Valentine’s Day – The Colour of Love

With Valentine’s Day upon us the shop windows are mainly adorned in red: hearts, roses and chocolate boxes. There will be huge sales in bouquets of twelve red roses. But why has this become the must-have Valentine’s gift?

Firstly roses have been linked with love throughout mythology and history: the Greeks used rose petals in love potions; roses are said to be the favourite flower of Venus, the Roman Goddess of love and beauty; Cleopatra reportedly covered her palace with petals to give off a beautiful scent. Rose petals were also costly. Vast amounts were needed to make perfumes and pot-pouris, so they also became synonymous with luxury.

But red is a strong colour, associated with passion, energy and strength and the Romans used red rose petals as confetti to greet returning armies.

Twelve is an important number in many cultures, forming the basis of completed cycles such as days, years and signs of the zodiac. So, a dozen red roses give the message of love, passion, luxury and completeness in one simple bouquet.

During the Victorian era, the giving of flowers conveyed a message. Both the colour and type of flower given had a meaning. This probably arose because much of the population were illiterate and it was a way to express feelings to others. The Victorians, with their desire for order, put all these meanings together in floriographies and the make-up of a bouquet became very important. Our use of red roses for love and white heather for luck has probably been passed down from these beliefs.

Either you or your loved one may wish to move away from the somewhat predictable red-rose symbol of love and look to other flowers to convey your romantic message. Here is a little guide (thanks to the Victorians) of what is appropriate.

What to send

Whilst red roses symbolised passionate love, pink roses meant friendship and white roses love and devotion. If red tulips were given it was a declaration of love and red carnations indicated that love was reciprocated. Bright yellow flowers also denoted strong feelings: the daffodil symbolised chivalry and the sunflower adoration.



A simple bunch of violets symbolises faithful love.

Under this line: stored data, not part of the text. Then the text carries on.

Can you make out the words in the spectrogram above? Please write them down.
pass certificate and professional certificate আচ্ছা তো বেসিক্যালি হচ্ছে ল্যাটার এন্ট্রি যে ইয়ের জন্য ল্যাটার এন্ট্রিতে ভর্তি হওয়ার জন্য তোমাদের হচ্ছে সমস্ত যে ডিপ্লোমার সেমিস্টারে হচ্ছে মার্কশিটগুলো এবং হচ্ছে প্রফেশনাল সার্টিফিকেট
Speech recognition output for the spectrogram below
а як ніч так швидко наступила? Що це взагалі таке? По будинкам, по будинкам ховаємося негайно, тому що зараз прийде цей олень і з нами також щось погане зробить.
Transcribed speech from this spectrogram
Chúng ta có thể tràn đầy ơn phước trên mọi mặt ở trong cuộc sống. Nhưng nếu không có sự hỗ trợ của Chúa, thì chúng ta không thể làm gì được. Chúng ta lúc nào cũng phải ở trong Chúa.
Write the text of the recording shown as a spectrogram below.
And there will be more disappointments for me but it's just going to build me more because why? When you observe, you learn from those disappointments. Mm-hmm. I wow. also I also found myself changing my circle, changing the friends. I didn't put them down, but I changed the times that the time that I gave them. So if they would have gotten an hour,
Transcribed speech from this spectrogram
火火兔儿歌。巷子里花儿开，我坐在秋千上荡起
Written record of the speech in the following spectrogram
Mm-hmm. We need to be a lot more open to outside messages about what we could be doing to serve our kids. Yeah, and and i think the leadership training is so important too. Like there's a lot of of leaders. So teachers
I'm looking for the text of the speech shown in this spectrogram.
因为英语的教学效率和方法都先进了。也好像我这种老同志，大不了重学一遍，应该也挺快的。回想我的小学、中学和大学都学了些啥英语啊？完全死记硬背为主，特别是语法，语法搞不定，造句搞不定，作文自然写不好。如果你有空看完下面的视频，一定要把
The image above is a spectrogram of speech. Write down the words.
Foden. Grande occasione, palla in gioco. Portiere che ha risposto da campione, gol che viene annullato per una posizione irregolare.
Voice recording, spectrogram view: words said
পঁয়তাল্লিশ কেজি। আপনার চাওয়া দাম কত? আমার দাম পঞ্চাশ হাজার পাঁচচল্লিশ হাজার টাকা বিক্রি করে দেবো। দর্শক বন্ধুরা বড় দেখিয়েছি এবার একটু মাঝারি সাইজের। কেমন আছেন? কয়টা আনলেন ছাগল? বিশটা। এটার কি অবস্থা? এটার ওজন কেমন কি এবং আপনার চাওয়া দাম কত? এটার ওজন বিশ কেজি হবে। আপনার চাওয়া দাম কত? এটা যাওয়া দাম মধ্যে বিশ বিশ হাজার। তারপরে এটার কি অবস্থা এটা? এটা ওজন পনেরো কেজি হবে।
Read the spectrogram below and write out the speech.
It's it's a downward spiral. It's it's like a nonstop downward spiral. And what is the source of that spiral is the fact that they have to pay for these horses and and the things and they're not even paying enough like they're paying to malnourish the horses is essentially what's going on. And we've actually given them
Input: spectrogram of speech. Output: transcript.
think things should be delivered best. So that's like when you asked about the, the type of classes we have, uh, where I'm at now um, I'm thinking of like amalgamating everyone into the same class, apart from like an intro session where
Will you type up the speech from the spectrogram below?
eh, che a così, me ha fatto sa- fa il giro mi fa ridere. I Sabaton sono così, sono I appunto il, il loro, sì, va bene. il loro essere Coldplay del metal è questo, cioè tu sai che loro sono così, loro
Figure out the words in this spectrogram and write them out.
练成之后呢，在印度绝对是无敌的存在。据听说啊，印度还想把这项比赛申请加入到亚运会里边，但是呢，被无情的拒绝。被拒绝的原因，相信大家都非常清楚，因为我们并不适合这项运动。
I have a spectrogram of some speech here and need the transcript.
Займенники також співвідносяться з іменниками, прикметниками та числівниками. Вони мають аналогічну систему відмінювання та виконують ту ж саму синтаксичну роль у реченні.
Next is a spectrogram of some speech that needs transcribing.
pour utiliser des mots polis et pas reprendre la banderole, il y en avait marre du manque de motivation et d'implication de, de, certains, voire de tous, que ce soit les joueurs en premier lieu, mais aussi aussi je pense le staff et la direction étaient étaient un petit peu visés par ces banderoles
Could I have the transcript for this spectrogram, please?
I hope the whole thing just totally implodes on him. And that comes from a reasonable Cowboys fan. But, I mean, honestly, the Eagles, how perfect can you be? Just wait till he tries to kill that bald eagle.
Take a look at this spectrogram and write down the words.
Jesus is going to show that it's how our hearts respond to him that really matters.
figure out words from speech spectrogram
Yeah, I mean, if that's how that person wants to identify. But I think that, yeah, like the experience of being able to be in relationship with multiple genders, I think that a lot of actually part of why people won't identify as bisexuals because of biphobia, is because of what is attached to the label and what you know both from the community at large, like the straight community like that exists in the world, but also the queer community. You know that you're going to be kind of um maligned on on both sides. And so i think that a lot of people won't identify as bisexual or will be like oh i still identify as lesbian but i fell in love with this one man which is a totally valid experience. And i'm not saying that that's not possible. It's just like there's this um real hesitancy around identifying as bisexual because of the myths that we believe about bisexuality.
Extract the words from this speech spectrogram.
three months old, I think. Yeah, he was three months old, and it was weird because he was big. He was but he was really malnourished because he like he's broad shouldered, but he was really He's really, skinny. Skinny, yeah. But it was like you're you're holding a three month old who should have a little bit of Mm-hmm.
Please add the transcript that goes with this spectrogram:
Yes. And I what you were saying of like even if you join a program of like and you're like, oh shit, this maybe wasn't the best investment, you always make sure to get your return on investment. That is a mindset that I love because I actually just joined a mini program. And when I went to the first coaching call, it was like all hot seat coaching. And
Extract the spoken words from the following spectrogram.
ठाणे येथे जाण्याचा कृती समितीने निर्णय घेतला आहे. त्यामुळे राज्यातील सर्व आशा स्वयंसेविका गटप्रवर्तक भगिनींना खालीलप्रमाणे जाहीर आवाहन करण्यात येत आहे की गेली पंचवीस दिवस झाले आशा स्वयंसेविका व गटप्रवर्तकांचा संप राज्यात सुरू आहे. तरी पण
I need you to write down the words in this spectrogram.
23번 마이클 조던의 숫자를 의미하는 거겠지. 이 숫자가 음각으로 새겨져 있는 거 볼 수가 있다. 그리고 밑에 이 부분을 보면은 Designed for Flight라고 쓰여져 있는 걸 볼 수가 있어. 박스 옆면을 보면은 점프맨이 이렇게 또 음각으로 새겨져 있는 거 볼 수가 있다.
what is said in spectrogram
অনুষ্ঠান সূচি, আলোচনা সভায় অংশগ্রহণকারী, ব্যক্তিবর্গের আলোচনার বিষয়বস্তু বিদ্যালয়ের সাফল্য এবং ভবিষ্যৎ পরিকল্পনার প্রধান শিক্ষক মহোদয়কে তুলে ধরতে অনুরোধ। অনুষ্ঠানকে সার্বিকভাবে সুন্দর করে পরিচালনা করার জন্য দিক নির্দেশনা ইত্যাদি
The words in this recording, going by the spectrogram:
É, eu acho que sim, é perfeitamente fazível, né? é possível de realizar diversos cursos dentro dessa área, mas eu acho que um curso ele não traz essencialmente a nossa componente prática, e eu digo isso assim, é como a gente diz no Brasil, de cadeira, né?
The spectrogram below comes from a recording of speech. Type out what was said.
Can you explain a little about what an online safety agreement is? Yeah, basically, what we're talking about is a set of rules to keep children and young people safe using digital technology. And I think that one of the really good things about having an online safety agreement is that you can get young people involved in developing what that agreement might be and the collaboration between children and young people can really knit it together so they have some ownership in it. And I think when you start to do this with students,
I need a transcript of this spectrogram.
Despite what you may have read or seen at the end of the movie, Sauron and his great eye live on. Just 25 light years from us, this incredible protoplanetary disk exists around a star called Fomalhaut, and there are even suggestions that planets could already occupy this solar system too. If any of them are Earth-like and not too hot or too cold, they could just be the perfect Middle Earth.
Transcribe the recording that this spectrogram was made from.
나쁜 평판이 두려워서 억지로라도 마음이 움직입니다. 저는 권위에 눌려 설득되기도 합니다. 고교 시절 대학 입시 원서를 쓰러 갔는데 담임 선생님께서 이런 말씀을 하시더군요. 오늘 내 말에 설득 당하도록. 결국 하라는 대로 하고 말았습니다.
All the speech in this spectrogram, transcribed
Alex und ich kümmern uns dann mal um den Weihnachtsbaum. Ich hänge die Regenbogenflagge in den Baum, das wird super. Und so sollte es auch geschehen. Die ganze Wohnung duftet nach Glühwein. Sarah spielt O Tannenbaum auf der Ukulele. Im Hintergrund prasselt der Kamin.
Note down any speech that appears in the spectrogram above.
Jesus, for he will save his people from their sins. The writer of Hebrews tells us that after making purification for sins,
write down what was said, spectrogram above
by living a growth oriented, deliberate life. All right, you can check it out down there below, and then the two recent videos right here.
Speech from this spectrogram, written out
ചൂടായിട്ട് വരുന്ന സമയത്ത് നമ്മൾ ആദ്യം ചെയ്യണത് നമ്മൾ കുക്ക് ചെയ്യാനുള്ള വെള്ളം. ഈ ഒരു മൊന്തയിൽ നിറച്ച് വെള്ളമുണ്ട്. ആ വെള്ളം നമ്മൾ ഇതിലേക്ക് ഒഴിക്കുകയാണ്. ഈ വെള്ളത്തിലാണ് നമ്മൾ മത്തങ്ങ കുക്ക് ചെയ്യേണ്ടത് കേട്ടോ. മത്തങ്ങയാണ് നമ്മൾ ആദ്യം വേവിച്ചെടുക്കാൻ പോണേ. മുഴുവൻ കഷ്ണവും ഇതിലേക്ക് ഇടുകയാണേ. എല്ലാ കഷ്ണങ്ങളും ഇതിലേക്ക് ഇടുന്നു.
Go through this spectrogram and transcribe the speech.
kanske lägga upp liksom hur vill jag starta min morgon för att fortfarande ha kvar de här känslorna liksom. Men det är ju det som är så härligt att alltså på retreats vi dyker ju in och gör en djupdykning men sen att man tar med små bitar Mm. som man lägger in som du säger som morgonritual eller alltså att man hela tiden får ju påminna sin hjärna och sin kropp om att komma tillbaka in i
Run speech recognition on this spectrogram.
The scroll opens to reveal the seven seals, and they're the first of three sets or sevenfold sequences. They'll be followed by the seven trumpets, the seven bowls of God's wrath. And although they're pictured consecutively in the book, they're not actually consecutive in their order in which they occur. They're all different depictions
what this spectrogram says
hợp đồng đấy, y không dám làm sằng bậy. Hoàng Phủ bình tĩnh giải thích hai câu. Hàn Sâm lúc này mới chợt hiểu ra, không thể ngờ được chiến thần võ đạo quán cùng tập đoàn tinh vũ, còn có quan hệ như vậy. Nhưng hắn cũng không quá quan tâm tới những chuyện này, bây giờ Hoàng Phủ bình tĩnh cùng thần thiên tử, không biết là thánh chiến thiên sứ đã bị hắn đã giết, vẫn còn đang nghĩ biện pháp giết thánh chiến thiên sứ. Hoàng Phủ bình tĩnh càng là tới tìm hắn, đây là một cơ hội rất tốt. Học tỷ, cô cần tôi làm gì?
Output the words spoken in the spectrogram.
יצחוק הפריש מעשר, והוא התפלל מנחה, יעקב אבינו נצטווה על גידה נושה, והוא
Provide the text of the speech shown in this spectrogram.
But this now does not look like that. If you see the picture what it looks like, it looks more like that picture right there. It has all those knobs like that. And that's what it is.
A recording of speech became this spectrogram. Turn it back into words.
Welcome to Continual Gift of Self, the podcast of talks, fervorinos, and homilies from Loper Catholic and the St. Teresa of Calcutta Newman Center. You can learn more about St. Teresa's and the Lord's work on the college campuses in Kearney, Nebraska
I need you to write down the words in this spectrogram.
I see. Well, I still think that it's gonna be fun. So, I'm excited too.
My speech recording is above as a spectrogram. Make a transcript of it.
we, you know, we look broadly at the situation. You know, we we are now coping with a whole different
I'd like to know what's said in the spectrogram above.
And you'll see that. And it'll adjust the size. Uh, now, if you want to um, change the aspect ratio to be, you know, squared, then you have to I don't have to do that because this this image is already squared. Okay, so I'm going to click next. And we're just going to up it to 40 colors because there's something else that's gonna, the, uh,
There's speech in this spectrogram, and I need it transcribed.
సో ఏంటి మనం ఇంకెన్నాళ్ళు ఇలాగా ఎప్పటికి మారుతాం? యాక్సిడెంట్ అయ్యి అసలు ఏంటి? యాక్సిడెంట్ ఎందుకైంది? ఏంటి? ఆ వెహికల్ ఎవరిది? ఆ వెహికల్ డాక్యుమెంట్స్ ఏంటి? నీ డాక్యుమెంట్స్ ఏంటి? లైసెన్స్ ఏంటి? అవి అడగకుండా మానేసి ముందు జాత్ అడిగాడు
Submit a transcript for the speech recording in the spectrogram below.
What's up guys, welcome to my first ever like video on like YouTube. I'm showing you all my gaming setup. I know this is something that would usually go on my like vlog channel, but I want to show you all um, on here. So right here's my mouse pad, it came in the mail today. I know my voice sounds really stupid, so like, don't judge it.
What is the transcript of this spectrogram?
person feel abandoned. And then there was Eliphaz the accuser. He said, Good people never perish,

Interestingly pastel coloured flowers symbolised more romantic love. Lilacs were for first love, bluebells for constancy, violets for faithful love, primrose for young love, white carnations for endearment and forget-me-nots for true love.

What not to send

Of course there were many flowers that held a more negative message and they weren’t just the poisonous ones like hemlock. Snowdrops represented consolation, cranesbill envy and the white cherry, deception. The rather innocuous weed, common furmitory, represents hatred and woe-betide you if you give or receive marigolds as they symbolise despair, grief and jealousy!

So there you are. You might just want to check that you are not giving out a bad message with your flowers.

Leave a Reply

Your email address will not be published. Required fields are marked *